Questions for the Interviewer:

Employers want to know that you have a desire to work with them. A great way to continue to sell yourself in your interview is to end with a bang. When the interviewer asks you to fill the last 10 minutes of an interview with questions you’d better be prepared. Based on your company research, prepare a list of questions you could ask your interviewer. Don’t forget, an interview is a two way street. While impressing an interviewer with your knowledge and charisma, you also need to explore whether this opportunity and environment will be a positive step for your career.

During the interview

Learn how to make a good impression, sell your skills, and ask insightful questions during the interview.

First impressions can make or break you!  Before you even enter the interview room, remember the following tips:

  1. Be Punctual.  Allow plenty of time to get to the interview.  You should plan to arrive 10 to 15 minutes early to give yourself time to "catch your breath" and collect your thoughts.
  2. Dress appropriately.  Attire should be professional, neat, and appropriate to the industry you are looking to join.  As a general rule, it is always better to be conservative. 
  3. Body Language.  Make sure you greet your interviewer enthusiastically.  Give a firm handshake.  Maintain good eye contact.  Avoid distracting mannerisms or nervous behavior (e.g. fidgeting, crossing your arms, twirling your hair, and playing with jewelry).
  4. Greeters.  Many companies will bring a greeter to on-campus interviews or have a junior member of the team meet you first.  Greeters should be considered interviewers and treated as such.  Be warm and friendly, and understand that what you say will be logged to your interviewer and included in your evaluation. 
  5. Small Talk.  Many interviews begin casually. You may have to walk through several areas of the company before arriving at the office where your interview will be conducted.  Be prepared to make small talk.  Just keep it simple -you will want to switch gears once you enter the office.
  6. Activities.  Many interviewers will begin their interview questions with light material.  Maybe they too played soccer in college, or were involved in theatre, or traveled the world.  It’s a great way to break the ice, just be aware that these can often be missed opportunities to sell yourself.  Just because the talk is light does not mean you are not being evaluated.

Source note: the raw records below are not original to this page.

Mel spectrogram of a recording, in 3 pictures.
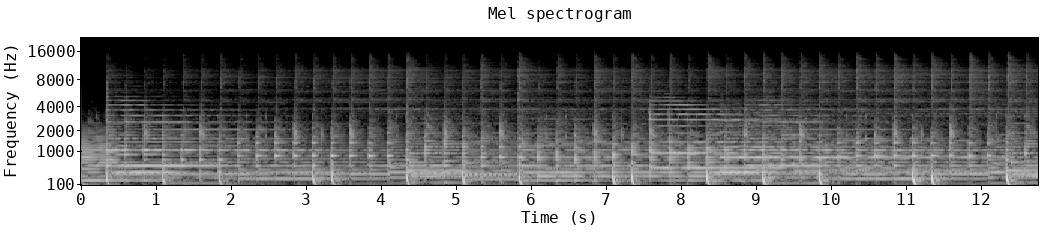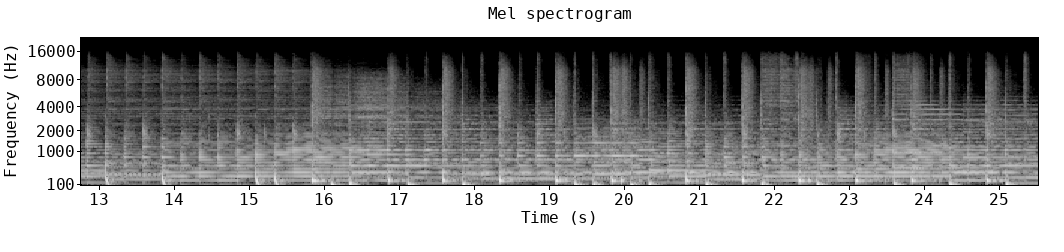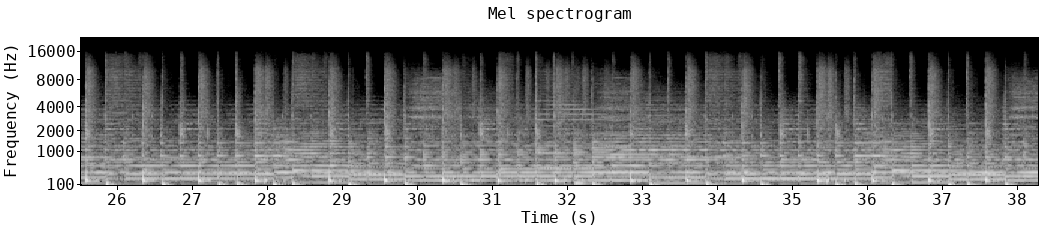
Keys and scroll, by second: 4.4-6.3 typing, 4.8 Return, 7.6 Return, 7.8-8.7 typing, 9.3 Return, 13.6 e, 23.4 0, 24.0 Return, 32.0 Delete.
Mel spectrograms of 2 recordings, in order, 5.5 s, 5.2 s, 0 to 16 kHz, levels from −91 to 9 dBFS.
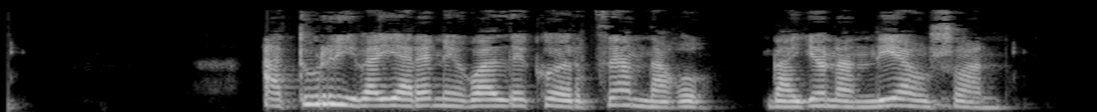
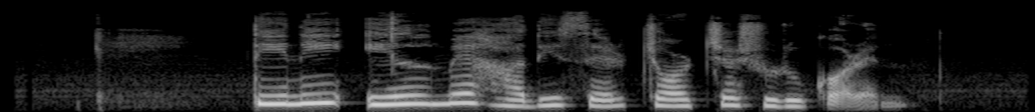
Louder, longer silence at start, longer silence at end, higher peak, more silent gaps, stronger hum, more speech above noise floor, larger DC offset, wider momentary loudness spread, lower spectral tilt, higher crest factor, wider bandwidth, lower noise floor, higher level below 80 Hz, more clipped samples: about the same, -18 LUFS vs -19 LUFS; about the same, 1.3 s vs 1.25 s; second, 0.45 s vs 0.7 s; first, 0 dBFS vs -6 dBFS; neither; neither; first, 68 dB vs 47 dB; neither; second, 8 LU vs 12 LU; second, -4.5 dB/octave vs -6.5 dB/octave; about the same, 18 dB vs 14 dB; first, 11.5 kHz vs 9 kHz; first, -85 dBFS vs -66 dBFS; first, -70 dBFS vs -76 dBFS; neither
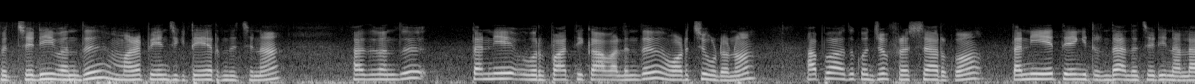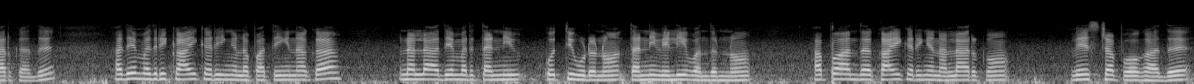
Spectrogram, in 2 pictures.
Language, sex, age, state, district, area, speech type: Tamil, female, 30-45, Tamil Nadu, Tiruvannamalai, urban, spontaneous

Once all of the introductions are made and the small talk is over you’ve got about 20 minutes until the interviewer turns the questioning over to you.  How do you best control the situation?  This is where your preparation will pay off.

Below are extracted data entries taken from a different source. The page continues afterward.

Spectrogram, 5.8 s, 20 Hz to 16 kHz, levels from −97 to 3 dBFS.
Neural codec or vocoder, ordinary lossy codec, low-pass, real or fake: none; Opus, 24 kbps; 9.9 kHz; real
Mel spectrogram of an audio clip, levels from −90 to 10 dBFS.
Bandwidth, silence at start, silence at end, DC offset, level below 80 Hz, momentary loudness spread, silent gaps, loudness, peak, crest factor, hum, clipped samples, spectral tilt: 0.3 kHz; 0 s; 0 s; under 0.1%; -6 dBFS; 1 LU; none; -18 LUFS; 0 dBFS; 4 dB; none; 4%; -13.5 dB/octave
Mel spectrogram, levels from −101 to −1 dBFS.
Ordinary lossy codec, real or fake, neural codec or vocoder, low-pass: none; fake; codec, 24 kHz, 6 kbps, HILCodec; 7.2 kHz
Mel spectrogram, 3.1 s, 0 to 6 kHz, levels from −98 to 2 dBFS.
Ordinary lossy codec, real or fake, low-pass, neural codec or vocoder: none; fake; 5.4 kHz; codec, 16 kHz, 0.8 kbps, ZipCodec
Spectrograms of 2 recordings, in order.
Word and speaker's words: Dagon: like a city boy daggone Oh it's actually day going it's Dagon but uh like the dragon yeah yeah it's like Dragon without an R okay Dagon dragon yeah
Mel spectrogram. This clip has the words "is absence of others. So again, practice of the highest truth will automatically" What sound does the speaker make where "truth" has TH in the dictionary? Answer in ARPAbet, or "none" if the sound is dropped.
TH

  • Sell yourself.  You have a product to sell to your interviewer -you! Don’t be shy about discussing your accomplishments and highlighting your skills. That’s why you’re there.
  • Don’t get stuck.  Sometimes an interviewer will zero in on one aspect of your resume, but you want to make sure to utilize all areas of your background to exhibit your skill set.  Use a behavioral-based question to change tracks.  When asked to “tell about a time when,” use examples from your varied coursework, experiences, and activities.
  • Always be positive.  Never speak poorly about a firm or a particular work/school experience. Find the positive side of the situation by focusing on the skills you developed or the lessons you learned.
  • Be enthusiastic.  Employers want to hire people who are fresh and energetic.  Demonstrate your interest in both the job and the company.

It’s not over until you leave the building.  Shifting gears into the final stretch, most interviewers will ask you if you have any questions for them.  THIS IS STILL PART OF THE INTERVIEW!  Pull out those questions you have already prepared and use your best stuff.  Also, don’t be afraid to improvise based upon some of the issues that were discussed during the interview.  This is a great way to demonstrate your listening skills and your enthusiasm.

  • Ask insightful questions. 
  • Reiterate your interest and qualifications.
  • Ask what the next steps are in their hiring process.
  • Thank your interviewer for their time and be sure to get their business card.